We seem to have a similar situation to the peak in late April on our hands, albeit with some twists.
Look at the peak in late April (blue arrow), when the Bank Index appeared to be getting going only to drop 20% in a few weeks. This time, the Bank Index peaked in early June, and is down 10% in two weeks.
Or what about the Transports which, like the banks, appeared to be getting going in late April and promptly fell just over 10%? Two weeks ago, the Transports were all the rage -- you do remember our non-stop chatter here about American Airlines (AAL) , don't you? And here, once again, the Transports are down 10%.
If you go through the "reopening" stocks, you will find a common pattern like this. There are a few differences. For example, the drugs. The health care sector fund (XLV) had just come off a great run in late April. It is the same place now it was then, having moved sideways for nearly two months. It has not enjoyed upside or downside since then.
This is why we are seeing the same action in the McClellan Summation Index that we saw in early to mid-May. In May, it resolved itself to the upside. Time will tell if this time it does it, as well. What we do know is that Monday's 20 point rally in the S&P netted fewer than positive 200 in net breadth (advancers minus decliners), which is pretty pathetic.
So far, most of the selling came on June 11, the big down day and since then it's just been a big churn, as if folks have lost interest in anything but the work from home stocks.
To go back to the late April peak comparison on sentiment though, there is a big difference. The Daily Sentiment Index (DSI) for Nasdaq hovered around 60 back then. Now it stands at 85. One or two more up days and it ought to get back over 90, and, as you might recall from two weeks ago, over 90 is not a good time to buy.
In late April the 10-day moving average of the put/call ratio was hovering in the 95%-100% area. Now it is near 80% and heading up not down.

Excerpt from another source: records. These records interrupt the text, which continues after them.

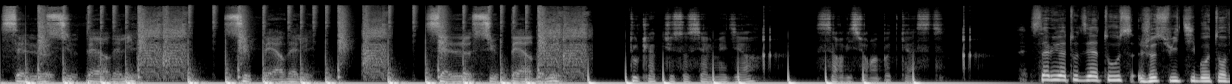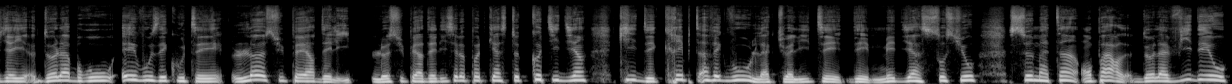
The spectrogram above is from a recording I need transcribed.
C'est le super délit. Super délit. C'est le super délit. Toute l'actu social média servie sur un podcast. Salut à toutes et à tous, je suis Thibaut Tourvieille de La Broue et vous écoutez le Super Daily. Le Super Daily, c'est le podcast quotidien qui décrypte avec vous l'actualité des médias sociaux. Ce matin, on parle de la vidéo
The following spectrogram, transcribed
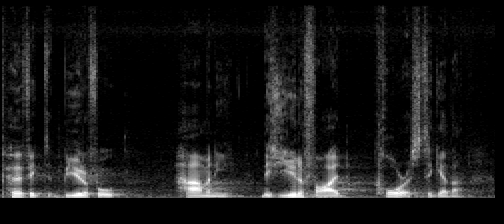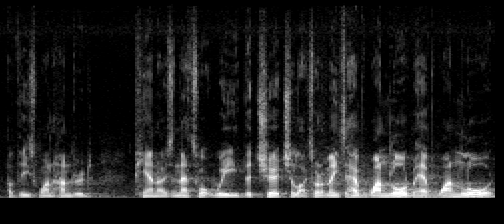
perfect, beautiful harmony, this unified chorus together of these 100 pianos. And that's what we, the church, are like. It's what it means to have one Lord. We have one Lord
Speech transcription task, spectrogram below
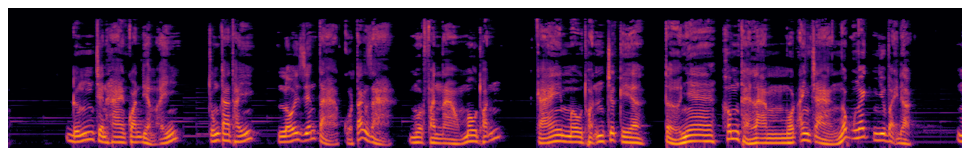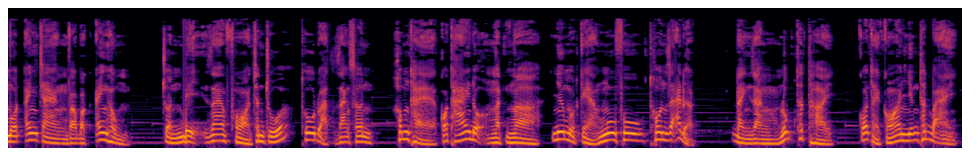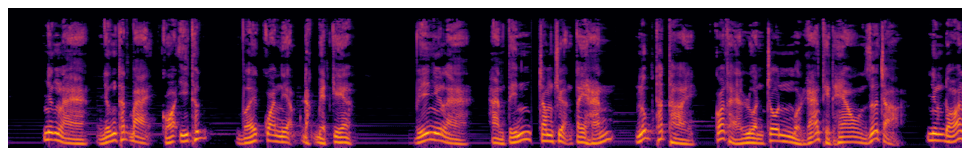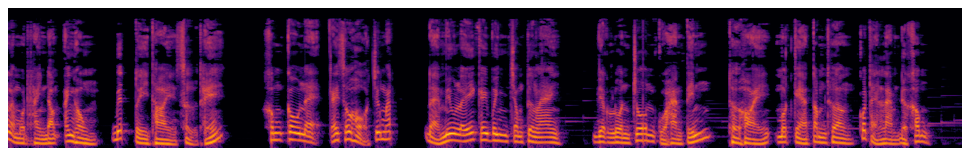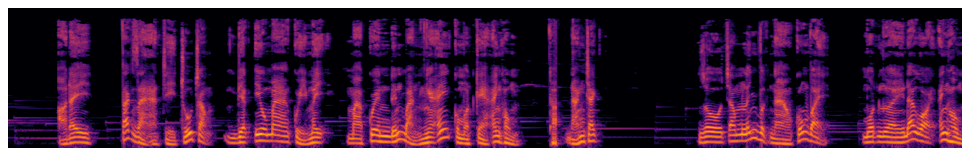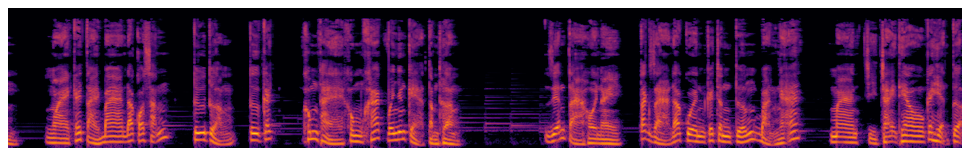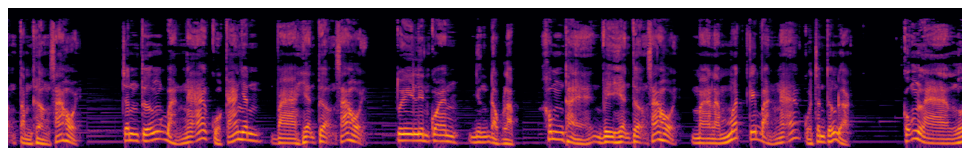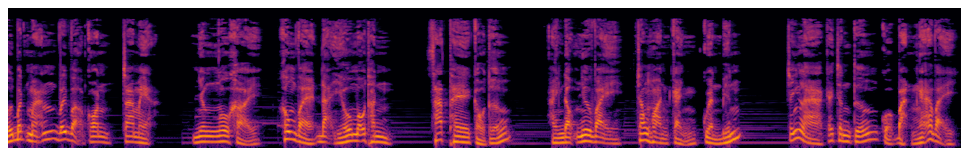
Đứng trên hai quan điểm ấy, chúng ta thấy lối diễn tả của tác giả một phần nào mâu thuẫn. Cái mâu thuẫn trước kia tử nha không thể làm một anh chàng ngốc nghếch như vậy được. Một anh chàng vào bậc anh hùng, chuẩn bị ra phò chân chúa, thu đoạt giang sơn, không thể có thái độ ngật ngờ như một kẻ ngu phu thôn dã được. Đành rằng lúc thất thời, có thể có những thất bại, nhưng là những thất bại có ý thức với quan niệm đặc biệt kia. Ví như là hàn tín trong chuyện tây hán, lúc thất thời có thể luồn chôn một gã thịt heo giữa chợ. Nhưng đó là một hành động anh hùng, biết tùy thời xử thế. Không câu nệ cái xấu hổ trước mắt để mưu lấy cái vinh trong tương lai. Việc luồn chôn của hàn tín thử hỏi một kẻ tầm thường có thể làm được không? Ở đây, tác giả chỉ chú trọng việc yêu ma quỷ mị mà quên đến bản ngãi của một kẻ anh hùng. Thật đáng trách dù trong lĩnh vực nào cũng vậy, một người đã gọi anh hùng, ngoài cái tài ba đã có sẵn, tư tưởng, tư cách không thể không khác với những kẻ tầm thường. Diễn tả hồi này, tác giả đã quên cái chân tướng bản ngã mà chỉ chạy theo cái hiện tượng tầm thường xã hội. Chân tướng bản ngã của cá nhân và hiện tượng xã hội tuy liên quan nhưng độc lập, không thể vì hiện tượng xã hội mà làm mất cái bản ngã của chân tướng được. Cũng là lối bất mãn với vợ con, cha mẹ. Nhưng ngô khởi không về đại hiếu mẫu thân, sát thê cầu tướng. Hành động như vậy trong hoàn cảnh quyền biến chính là cái chân tướng của bản ngã vậy.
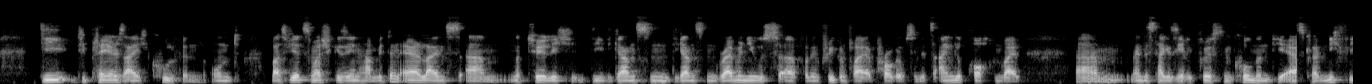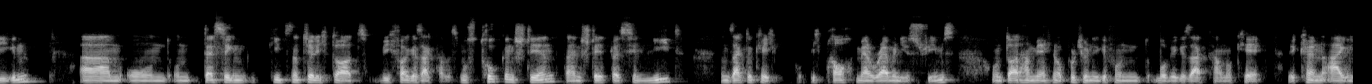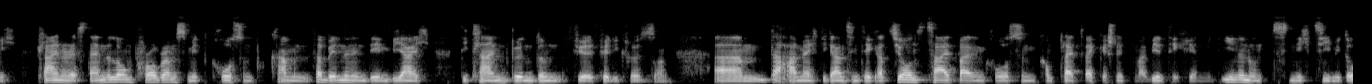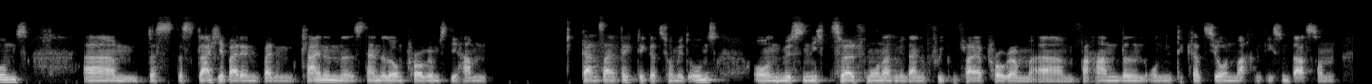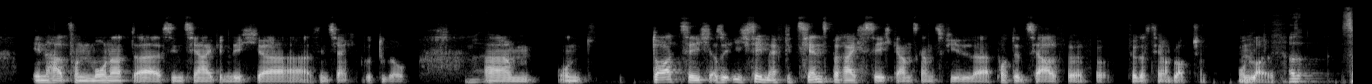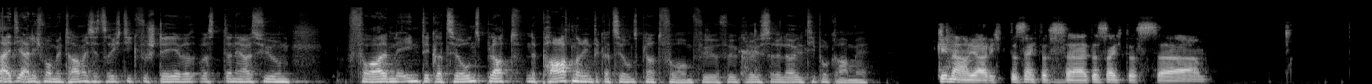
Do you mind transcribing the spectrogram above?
die die Players eigentlich cool finden. Und was wir zum Beispiel gesehen haben mit den Airlines, ähm, natürlich die, die, ganzen, die ganzen Revenues äh, von den Frequent Flyer Programs sind jetzt eingebrochen, weil ähm, am Ende des Tages ihre größten Kunden, die Airs können nicht fliegen. Ähm, und, und deswegen gibt es natürlich dort, wie ich vorher gesagt habe, es muss Druck entstehen, da entsteht plötzlich ein Need und sagt, okay, ich, ich brauche mehr Revenue Streams. Und dort haben wir eigentlich eine Opportunity gefunden, wo wir gesagt haben, okay, wir können eigentlich kleinere Standalone-Programs mit großen Programmen verbinden, indem wir eigentlich die kleinen bündeln für, für die größeren. Ähm, da haben wir eigentlich die ganze Integrationszeit bei den Großen komplett weggeschnitten, weil wir integrieren mit ihnen und nicht sie mit uns. Ähm, das, das gleiche bei den, bei den kleinen Standalone-Programs, die haben ganz einfach Integration mit uns und müssen nicht zwölf Monate mit einem Frequent Flyer Programm ähm, verhandeln und Integration machen, dies und das, sondern innerhalb von einem Monat äh, sind sie eigentlich, äh, sind sie eigentlich good to go. Ähm, und dort sehe ich, also ich sehe im Effizienzbereich sehe ich ganz, ganz viel äh, Potenzial für, für, für das Thema Blockchain und Leute. Also seid ihr eigentlich momentan, wenn ich jetzt richtig verstehe, was, was deine Ausführungen vor allem eine Integrationsplattform, eine Partner-Integrationsplattform für, für größere Loyalty-Programme. Genau, ja, das ist eigentlich das, äh, das, ist eigentlich das, äh,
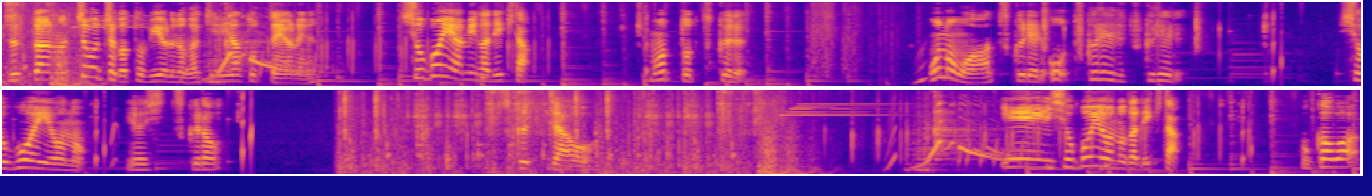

In late April, the Investor's Intelligence bears had just ticked under 30% for the first time. Now they are at 18%, where they were before the March decline.
In other words, there is more complacency now than there was two months ago.
The next few days, as we head into month's and quarter's end, will be a good test for the market since the Oscillators have come down quite far there is a chance they choose to rally the "have nots" of the past two weeks. If they don't there is a message in that.